Traditional Values, or a New Tradition of Prejudice? The Boy Scouts of America vs. the Unitarian Universalist Association of Congregations


President William Howard Taft, a Unitarian leader whose liberal faith had been viciously attacked by religious conservatives in the 1908 presidential campaign, used the White House as a platform in 1911 to launch a new nonsectarian organization for youth: The Boy Scouts of America (“BSA”). Lately, however, the BSA itself has come under the control of religious conservatives – who in 1992 banned Taft’s denomination from the BSA’s Religious Relationships Committee, and in 1998 threw Taft’s denomination out of its Religious Emblems Program. The denomination’s offense: A tradition of teaching its children that institutionalized discrimination is wrong. Unitarian Universalist religious leaders had objected to the BSA’s new policy construing the Boy Scout Law’s statement that a Scout is “brave, clean, and reverent,” to mean both that homosexuals must be shunned as not “clean” and that agnostics or atheists are insufficiently “reverent” to be Boy Scouts. The BSA’s leadership retaliated against the denomination, openly punishing Unitarian Universalists and their children. This article examines how the BSA leadership’s current notions about “traditional values” have placed the youth organization at odds with a liberal religious denomination that is itself deeply rooted in American traditions and values. The article briefly reviews the denomination’s history and values, and its place in American history, then examines the conflict with the BSA’s recent leadership – documenting, in the process, the BSA’s policy of discriminating against Unitarian Universalists and their children. The article concludes by showing how the BSA’s policies and actions directly contradict assertions that both the BSA and its governmental sponsors make – in high-profile court proceedings – as they seek to justify continuing public sponsorship of the BSA and its discriminatory policies. The underlying documentation of the BSA’s actions against Unitarian Universalists is presented as an appendix, for easy reference by judges and scholars.
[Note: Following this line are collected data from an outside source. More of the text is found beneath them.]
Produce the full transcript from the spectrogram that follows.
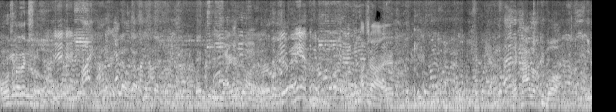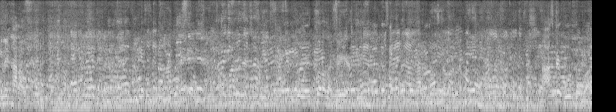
অবস্থা দেখছ? ভাইয়া তুমি আচ্ছা খালো কি ব তুমি নেই খারাও। ওয়েট করা লাগবে। আজকে ভাই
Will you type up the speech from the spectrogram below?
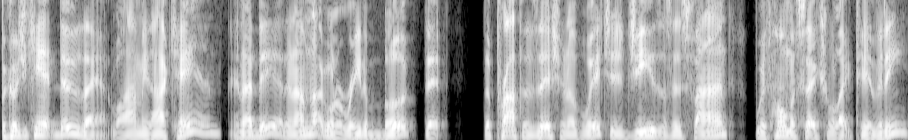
because you can't do that. Well, I mean, I can, and I did. And I'm not going to read a book that the proposition of which is Jesus is fine with homosexual activity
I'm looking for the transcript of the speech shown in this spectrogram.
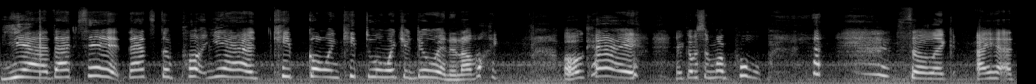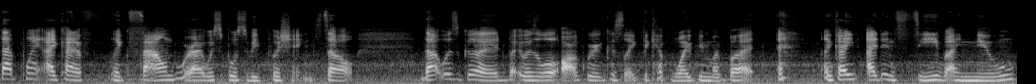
"Yeah, that's it. That's the point. Yeah, keep going. Keep doing what you're doing." And I'm like, "Okay, here comes some more poop." so like I at that point I kind of like found where I was supposed to be pushing. So that was good, but it was a little awkward because like they kept wiping my butt. like I, I didn't see, but I knew.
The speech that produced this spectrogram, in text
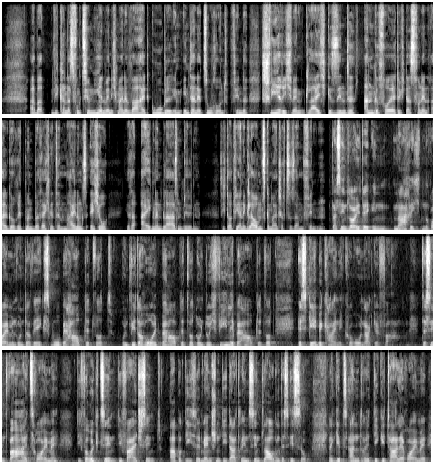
Aber wie kann das funktionieren, wenn ich meine Wahrheit Google im Internet suche und finde? Schwierig, wenn Gleichgesinnte, angefeuert durch das von den Algorithmen berechnete Meinungsecho, ihre eigenen Blasen bilden sich dort wie eine Glaubensgemeinschaft zusammenfinden. Das sind Leute in Nachrichtenräumen unterwegs, wo behauptet wird und wiederholt behauptet wird und durch viele behauptet wird, es gebe keine Corona-Gefahr. Das sind Wahrheitsräume, die verrückt sind, die falsch sind, aber diese Menschen, die da drin sind, glauben, das ist so. Dann gibt es andere digitale Räume,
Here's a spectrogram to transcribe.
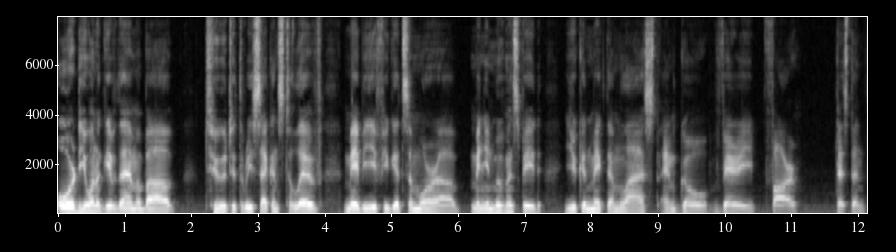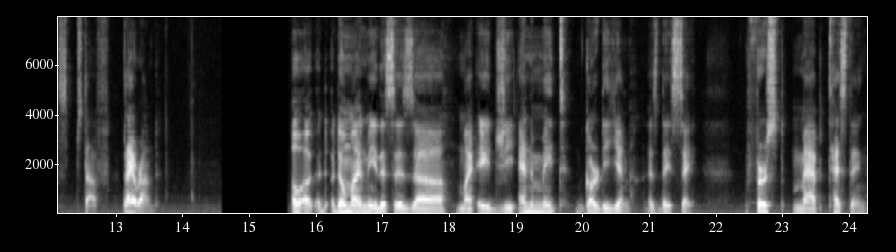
or do you want to give them about two to three seconds to live? Maybe if you get some more uh, minion movement speed, you can make them last and go very far distance stuff. Play around. Oh, uh, don't mind me. This is uh, my AG, Animate Guardian, as they say. First map testing,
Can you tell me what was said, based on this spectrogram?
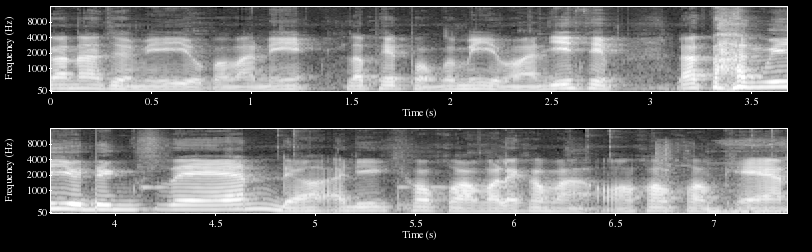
ก็น่าจะมีอยู่ประมาณนี้ แล้วเพชรผมก็มีอยู่ประมาณ 20 แล้วตังมีอยู่หนึ่งแสนเดี๋ยวอันนี้ข้อความอะไรเข้ามา อ๋อข้อความแคน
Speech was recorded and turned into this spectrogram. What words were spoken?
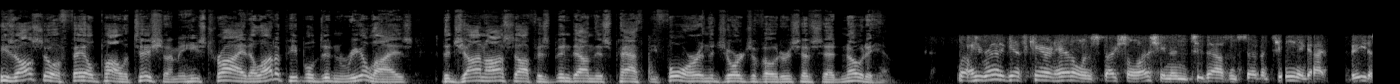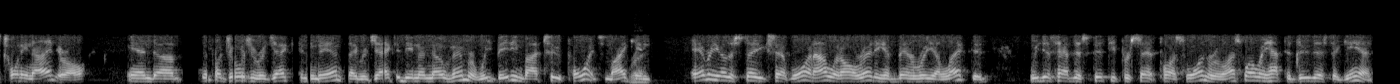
He's also a failed politician. I mean, he's tried. A lot of people didn't realize that Jon Ossoff has been down this path before, and the Georgia voters have said no to him. Well, he ran against Karen Handel in special election in 2017 and got beat a 29 year old. And uh, Georgia rejected him then. They rejected him in November. We beat him by two points, Mike. Right. In every other state except one, I would already have been reelected. We just have this 50% plus one rule. That's why we have to do this again.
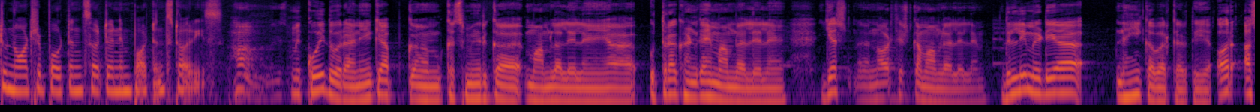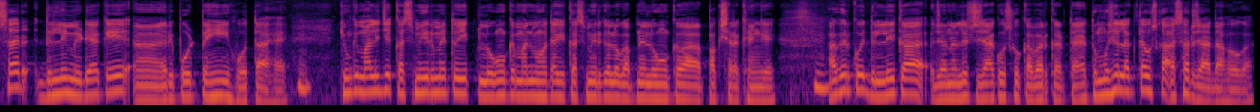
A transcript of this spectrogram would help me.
to not report on certain important stories? हाँ इसमें कोई दो राय नहीं है कि आप अम, कश्मीर का मामला ले लें या उत्तराखंड का ही मामला ले लें या नॉर्थ ईस्ट का मामला ले लें दिल्ली मीडिया नहीं कवर करती है। और असर दिल्ली मीडिया के रिपोर्ट पे ही होता है। क्योंकि मान लीजिए कश्मीर में तो एक लोगों के मन में होता है कि कश्मीर के लोग अपने लोगों का पक्ष रखेंगे। अगर कोई दिल्ली का जर्नलिस्ट जाकर उसको कवर करता है तो मुझे लगता है उसका असर ज़्यादा होगा।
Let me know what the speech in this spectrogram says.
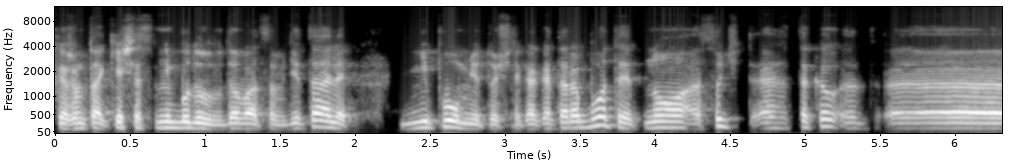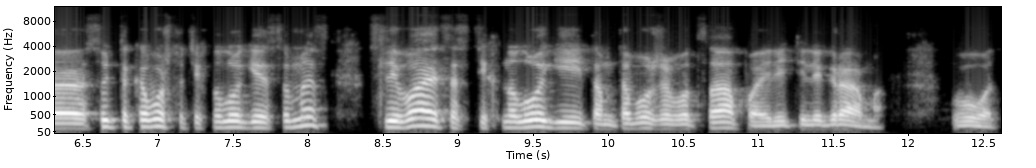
скажем так, я сейчас не буду вдаваться в детали, не помню точно, как это работает, но суть, э, тако, э, суть такова, что технология SMS сливается с технологией там, того же WhatsApp или Telegram. Вот.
Civil Rights and Discrimination | Constitutional Law | Human Rights Law | Juvenile Law | Law and Society | Organizations Law | Religion Law | Sexuality and the Law

Date of this Version

May 2006